Task oriented leaders, those using just workplans, measurements, goals, dashboards, etc.… sometimes may be left scratching their heads when their teams do not accomplish their goals, or performance begins to decline without any clear reason as to why.
To motivate your teams, and accomplish your goals, perhaps you would be better served to examine your leadership relationship competencies.
What is a Relationship Leading?
Primarily a behavioral approach to leadership:
Focused on the general well-being of team members.
Works to build camaraderie within the team (share the work, successes and failures).
Working together as a team vs. individual accomplishment (leave titles at the door).
Committed to a common purpose.
Understand each other and the contributions we each make.
Focus on the people, the mission and the community needs.
What is task-oriented Leading?
Emphasis by the Leader is on work facilitation, Leadership:
Focuses on structure, roles and tasks.
Results are the priority.
Emphasis on goal setting.
Clear plans to achieve goals.
Strict use of plans (step-by-step).
Consequences, punishment/incentives to achieve goals.
When determining what leadership style works best for your team, consider the make-up of the team, today’s workforce is motivated much more by team achievement but still values individual recognition. Workers today want to achieve the goal, but want much more flexibility than past generations when it comes to how to achieve that goal. The relationship leader provides the space and the opportunity for all team members to weigh in, most people understand that they will not always get their way, but you must create the environment for people to be heard and express themselves or risk losing the engagement of your team.
So, what is the best style for today’s challenges?
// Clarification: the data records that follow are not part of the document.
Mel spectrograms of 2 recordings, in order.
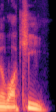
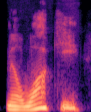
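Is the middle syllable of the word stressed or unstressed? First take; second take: unstressed; stressed. First: The middle syllable is not stressed. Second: The middle syllable carries the stress. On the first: The speaker calls it wrong. "She kept saying Milwaukee" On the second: The speaker calls it right. "Just put the accent on the wa"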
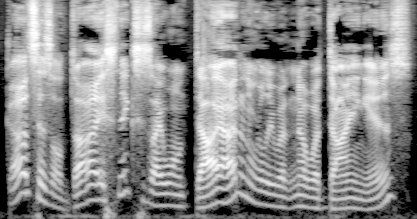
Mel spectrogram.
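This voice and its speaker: A man's voice: mid-range voice, very animated, normal speed, sharp tone, no echo, studio quality. A man lecturing voices a naive, curious young woman, thinking aloud in a casual way. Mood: musing.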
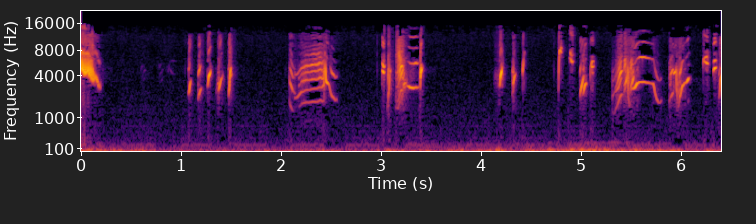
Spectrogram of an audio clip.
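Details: European goldfinch song in the wild: scattered bright chirps and rising, warbling notes in short phrases with pauses, faint low hum behind.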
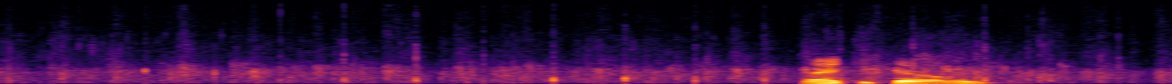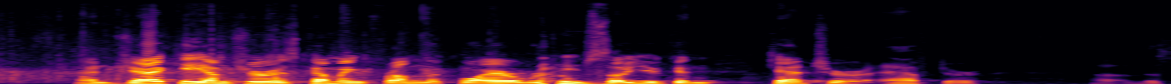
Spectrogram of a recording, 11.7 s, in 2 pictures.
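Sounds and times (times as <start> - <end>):
audience applause: 0.0 - 8.8
speech: 4.0 - 5.1, 6.2 - 10.8, 11.5 - 11.7.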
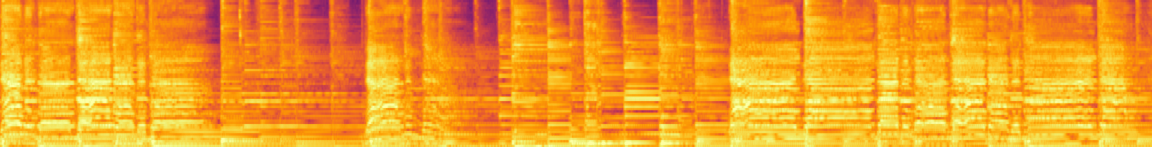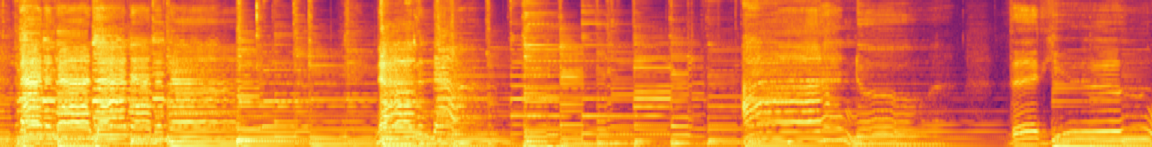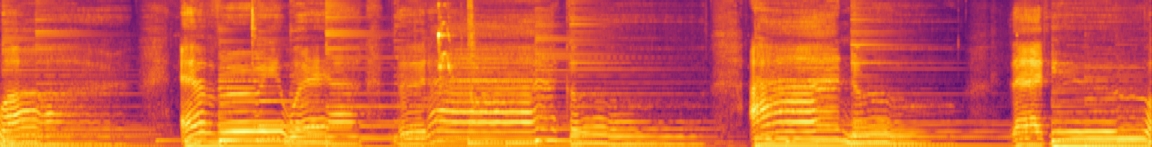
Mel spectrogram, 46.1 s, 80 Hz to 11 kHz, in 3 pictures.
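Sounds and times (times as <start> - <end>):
acoustic guitars strumming: 0.0 - 46.0.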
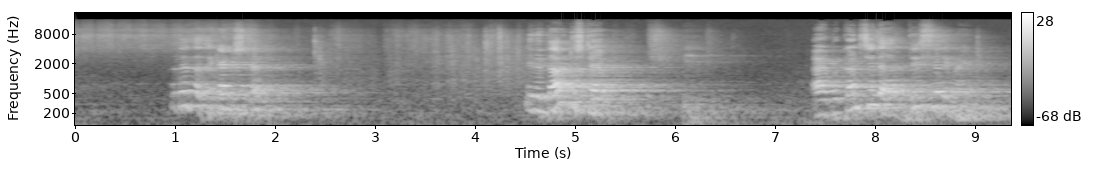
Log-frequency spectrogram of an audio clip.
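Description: An elderly man speaks calmly and clearly, explaining in a lecture.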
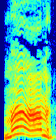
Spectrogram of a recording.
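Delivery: high, loud mortified whine; mortified kid cry; embarrassed protest. Acted. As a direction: protest the nickname. Boy embarrassed by nickname.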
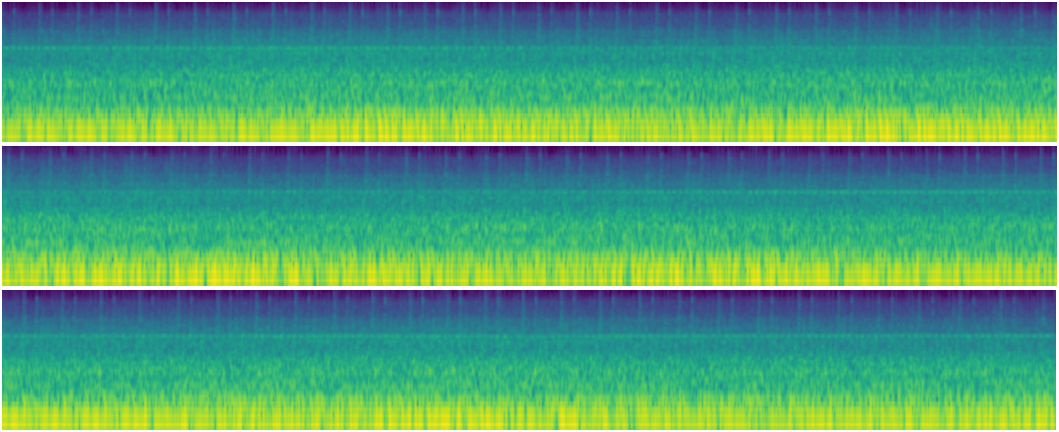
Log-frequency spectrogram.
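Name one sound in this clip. A heavy truck engine idles and rumbles steadily.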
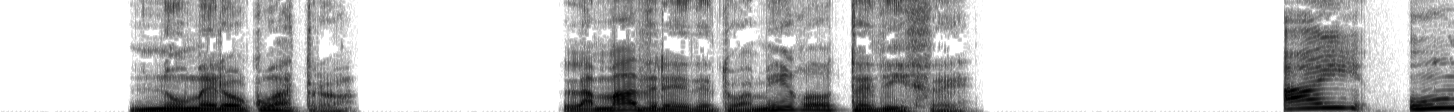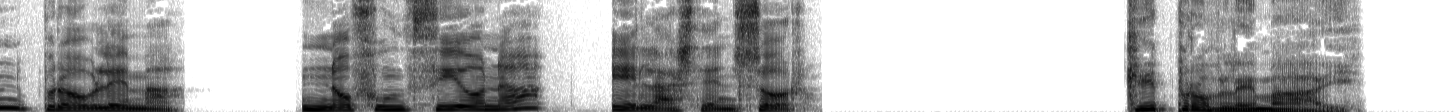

The answer may be there is no one perfect style, and as the leader you will sometimes need a blended style, one that leads from the front when necessary, setting goals, defining deadlines etc. or conversely you may also occasionally need to lead from the rear, building the team, working to build camaraderie and team spirit, cheering the team on as they complete their goals.
Work with a professional to help you as a leader understand and identify the makeup and composition of the individuals on your team, individuals who are skilled in Organizational Development have many tools at their disposal, including leadership profiling surveys that can assist you in this work.
Once you as the leader have this information, focus in these areas as you build your team development plan:
Identify team needs to accomplish goals.
Develop a workplan to strengthen and develop individuals and the team.
Consider how you will leverage those strengths for goal completion.
Plan to match talents to organizational needs.